**INSTRUCTIONS TO FOLLOW:**
Because the pictures are not wanted, give back only the exact text of every entry below.

**DATASET RECORDS:**
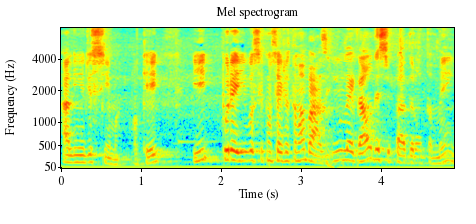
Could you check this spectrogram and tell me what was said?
a linha de cima, ok? E por aí você consegue já ter uma base. E o legal desse padrão também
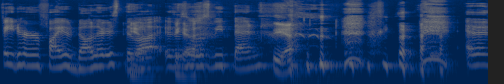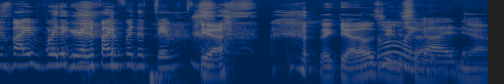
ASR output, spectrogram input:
paid her five dollars, diba? Yeah, It was supposed to be ten. yeah, and then five for the girl, five for the pimp. yeah. Like yeah, that was Oh really my sad. God. Yeah.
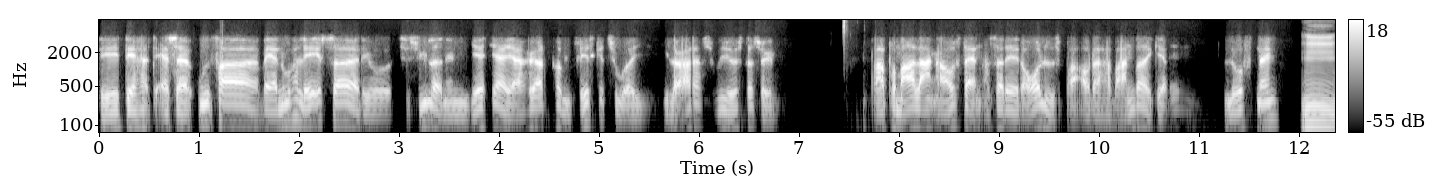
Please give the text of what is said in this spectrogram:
det, det har, altså, ud fra hvad jeg nu har læst, så er det jo til synligheden en jetjager, jeg har hørt på min fisketur i, i lørdags ude i Østersøen. Bare på meget lang afstand, og så er det et overlydsbrag, der har vandret igennem luften, ikke? Mm.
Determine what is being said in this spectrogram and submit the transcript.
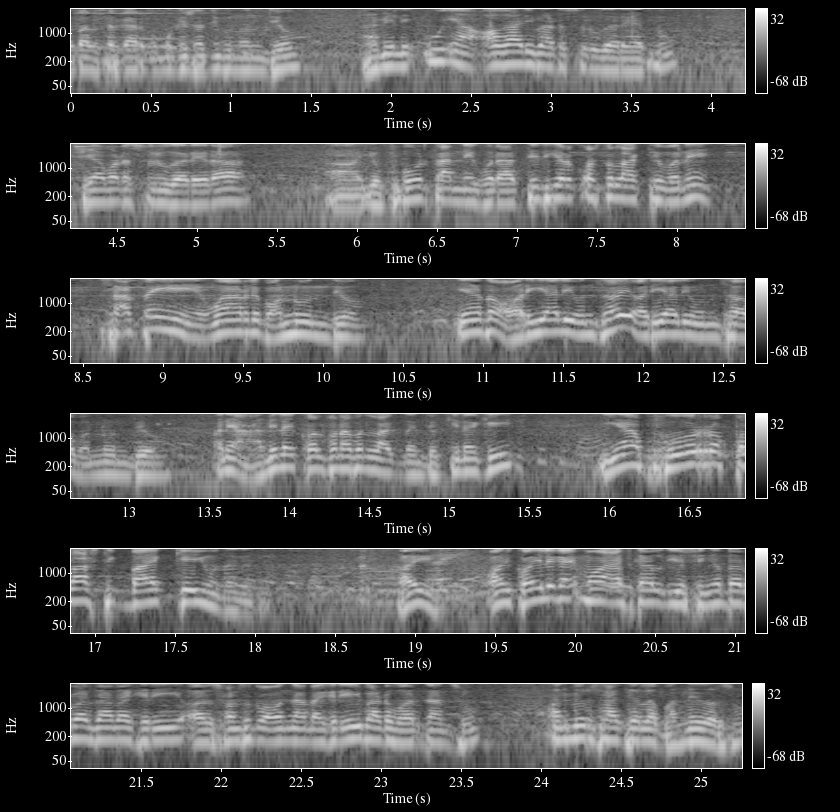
नेपाल सरकारको मुख्य सचिव हुनुहुन्थ्यो। हामीले ऊ यहाँ अगाडिबाट सुरु गरेका थियौँ। त्यहाँबाट सुरु गरेर यो फोहोर तान्ने कुरा। त्यतिखेर कस्तो लाग्थ्यो भने साँच्चै उहाँहरूले भन्नुहुन्थ्यो यहाँ त हरियाली हुन्छ है हरियाली हुन्छ भन्नुहुन्थ्यो। अनि हामीलाई कल्पना पनि लाग्दैन थियो किनकि यहाँ फोहोर र प्लास्टिक बाहेक केही हुँदैन थियो। है? अनि कहिलेकाहीँ म आजकल यो सिंहदरबार जाँदाखेरि संसद भवन जाँदाखेरि यही बाटो भएर जान्छु। अनि मेरो साथीहरूलाई भन्ने गर्छु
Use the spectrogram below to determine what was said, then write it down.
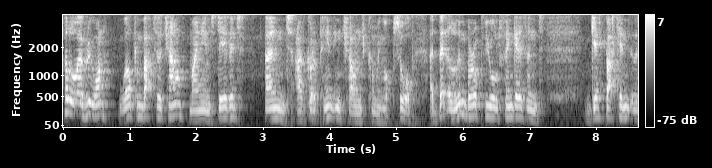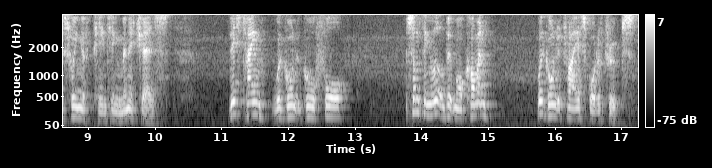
Hello everyone, welcome back to the channel. My name's David and I've got a painting challenge coming up so I'd better limber up the old fingers and get back into the swing of painting miniatures. This time we're going to go for something a little bit more common. We're going to try a squad of troops.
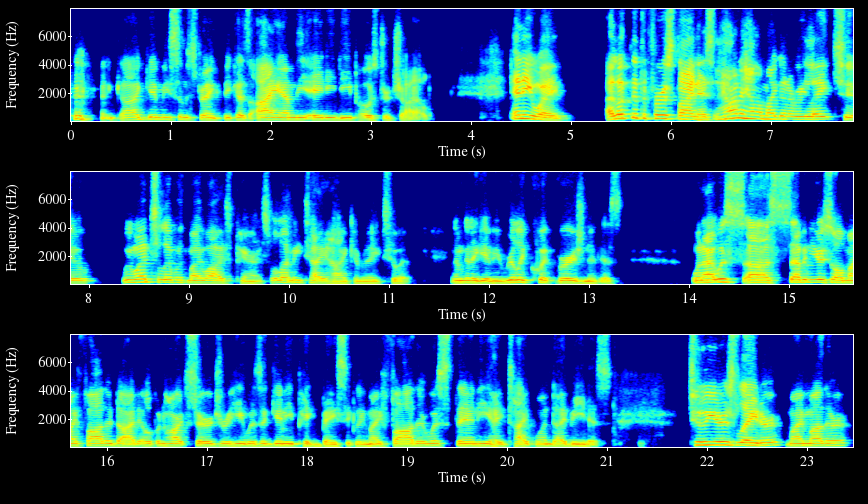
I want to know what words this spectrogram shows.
God give me some strength because I am the ADD poster child. Anyway, I looked at the first line. I said, How the hell am I going to relate to we went to live with my wife's parents. Well, let me tell you how I can relate to it. And I'm going to give you a really quick version of this. When I was uh, seven years old, my father died open heart surgery. He was a guinea pig, basically. My father was thin. He had type 1 diabetes. Two years later, my mother,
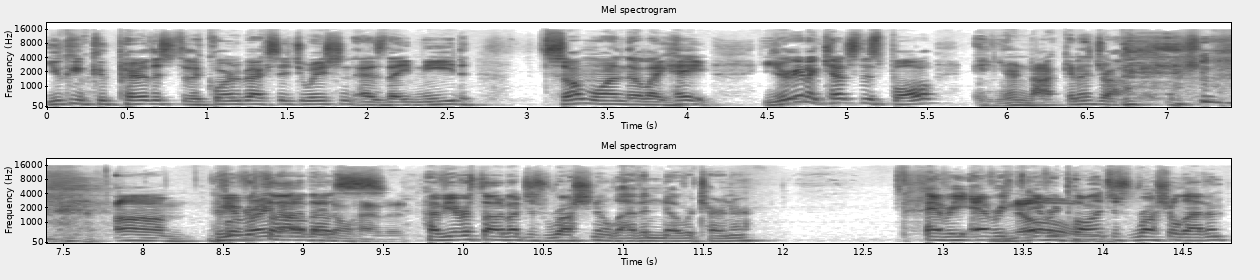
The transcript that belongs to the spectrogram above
you can compare this to the quarterback situation as they need someone. They're like, hey, you're gonna catch this ball and you're not gonna drop it. um, Have you ever right thought now, about? Have it. Have you ever thought about just rushing eleven, no returner? Every every No. every punt, just rush eleven.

**ANSWER BOX:**
Could you check this spectrogram and tell me what was said?
a linha de cima, ok? E por aí você consegue já ter uma base. E o legal desse padrão também
ASR output, spectrogram input:
paid her five dollars, diba? Yeah, It was supposed to be ten. yeah, and then five for the girl, five for the pimp. yeah. Like yeah, that was Oh really my sad. God. Yeah.
Please give the text of what is said in this spectrogram:
det, det har, altså, ud fra hvad jeg nu har læst, så er det jo til synligheden en jetjager, jeg har hørt på min fisketur i, i lørdags ude i Østersøen. Bare på meget lang afstand, og så er det et overlydsbrag, der har vandret igennem luften, ikke? Mm.
Determine what is being said in this spectrogram and submit the transcript.
नेपाल सरकारको मुख्य सचिव हुनुहुन्थ्यो। हामीले ऊ यहाँ अगाडिबाट सुरु गरेका थियौँ। त्यहाँबाट सुरु गरेर यो फोहोर तान्ने कुरा। त्यतिखेर कस्तो लाग्थ्यो भने साँच्चै उहाँहरूले भन्नुहुन्थ्यो यहाँ त हरियाली हुन्छ है हरियाली हुन्छ भन्नुहुन्थ्यो। अनि हामीलाई कल्पना पनि लाग्दैन थियो किनकि यहाँ फोहोर र प्लास्टिक बाहेक केही हुँदैन थियो। है? अनि कहिलेकाहीँ म आजकल यो सिंहदरबार जाँदाखेरि संसद भवन जाँदाखेरि यही बाटो भएर जान्छु। अनि मेरो साथीहरूलाई भन्ने गर्छु
Use the spectrogram below to determine what was said, then write it down.
Hello everyone, welcome back to the channel. My name's David and I've got a painting challenge coming up so I'd better limber up the old fingers and get back into the swing of painting miniatures. This time we're going to go for something a little bit more common. We're going to try a squad of troops.
I want to know what words this spectrogram shows.
God give me some strength because I am the ADD poster child. Anyway, I looked at the first line. I said, How the hell am I going to relate to we went to live with my wife's parents. Well, let me tell you how I can relate to it. And I'm going to give you a really quick version of this. When I was uh, seven years old, my father died open heart surgery. He was a guinea pig, basically. My father was thin. He had type 1 diabetes. Two years later, my mother,
The transcript that belongs to the spectrogram above
you can compare this to the quarterback situation as they need someone. They're like, hey, you're gonna catch this ball and you're not gonna drop it. um, Have you ever right thought now, about? Have it. Have you ever thought about just rushing eleven, no returner? Every every No. every punt, just rush eleven.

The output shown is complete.